> [TASK GOAL]
Exact copy, no pictures: every line from the one that contains "I want to read" through the end of the data below, and nothing else.

****************

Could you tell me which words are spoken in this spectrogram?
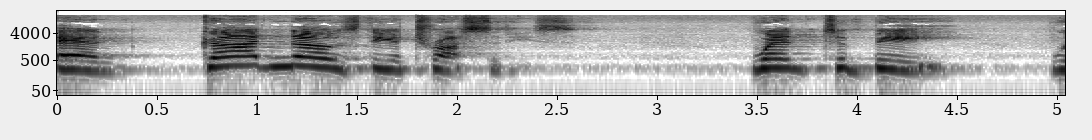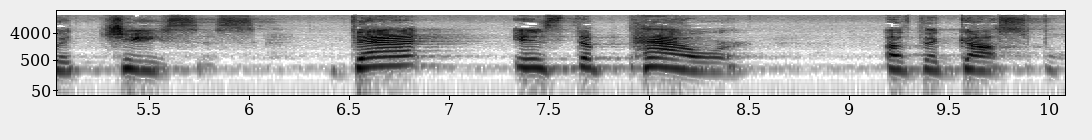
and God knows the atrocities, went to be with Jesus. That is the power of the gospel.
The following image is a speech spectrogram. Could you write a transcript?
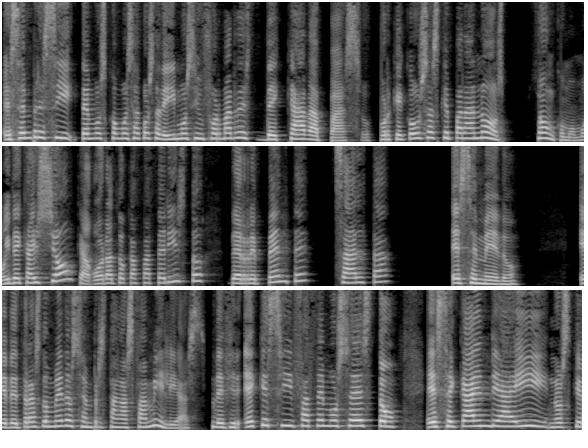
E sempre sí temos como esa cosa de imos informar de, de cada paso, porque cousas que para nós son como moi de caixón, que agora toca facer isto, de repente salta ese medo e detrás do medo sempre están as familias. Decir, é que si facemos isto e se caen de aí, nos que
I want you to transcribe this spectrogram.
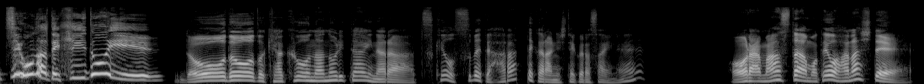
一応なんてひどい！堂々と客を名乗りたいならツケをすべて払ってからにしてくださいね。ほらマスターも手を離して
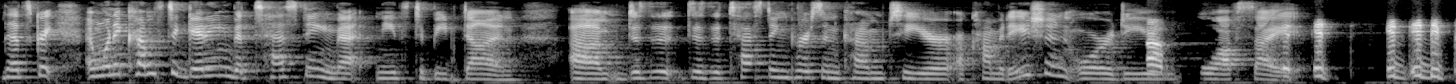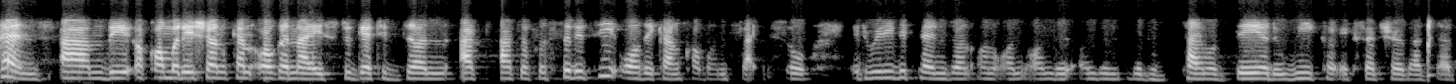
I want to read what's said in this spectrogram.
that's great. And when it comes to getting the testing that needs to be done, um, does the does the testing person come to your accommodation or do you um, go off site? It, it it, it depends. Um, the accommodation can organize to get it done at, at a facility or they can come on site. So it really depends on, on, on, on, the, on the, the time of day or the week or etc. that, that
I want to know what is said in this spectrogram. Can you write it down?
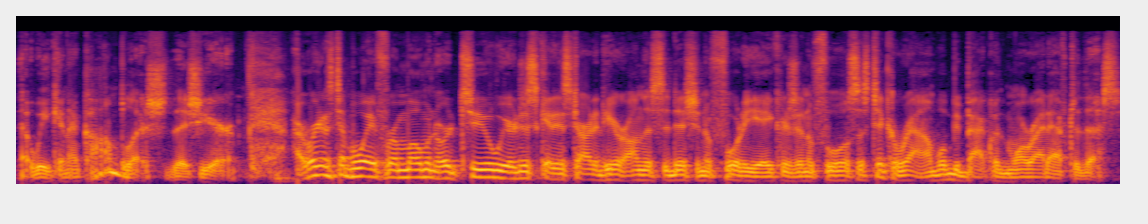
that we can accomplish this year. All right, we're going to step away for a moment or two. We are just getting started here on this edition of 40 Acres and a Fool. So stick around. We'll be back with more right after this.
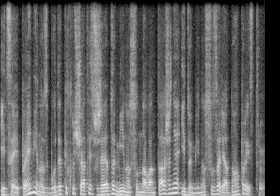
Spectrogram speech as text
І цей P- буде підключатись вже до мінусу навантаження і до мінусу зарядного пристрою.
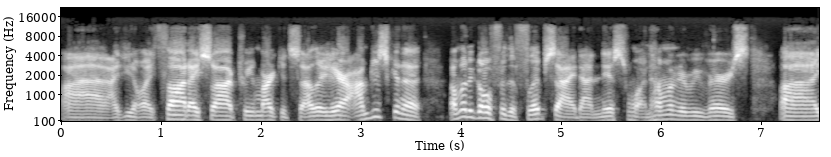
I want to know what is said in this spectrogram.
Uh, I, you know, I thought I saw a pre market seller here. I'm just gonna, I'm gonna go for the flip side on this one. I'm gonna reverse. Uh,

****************

> [WORKED SOLUTION]
I want to read what's said in this spectrogram.
that's great. And when it comes to getting the testing that needs to be done, um, does the does the testing person come to your accommodation or do you um, go off site? It, it it, it depends. Um, the accommodation can organize to get it done at, at a facility or they can come on site. So it really depends on, on, on, on, the, on the, the time of day or the week or etc. that, that
I want to know what is said in this spectrogram. Can you write it down?
that we can accomplish this year. All right, we're going to step away for a moment or two. We are just getting started here on this edition of 40 Acres and a Fool. So stick around. We'll be back with more right after this.
Spectrogram speech as text
І цей P- буде підключатись вже до мінусу навантаження і до мінусу зарядного пристрою.
I want to know what is said in this spectrogram.
Uh, I, you know, I thought I saw a pre market seller here. I'm just gonna, I'm gonna go for the flip side on this one. I'm gonna reverse. Uh,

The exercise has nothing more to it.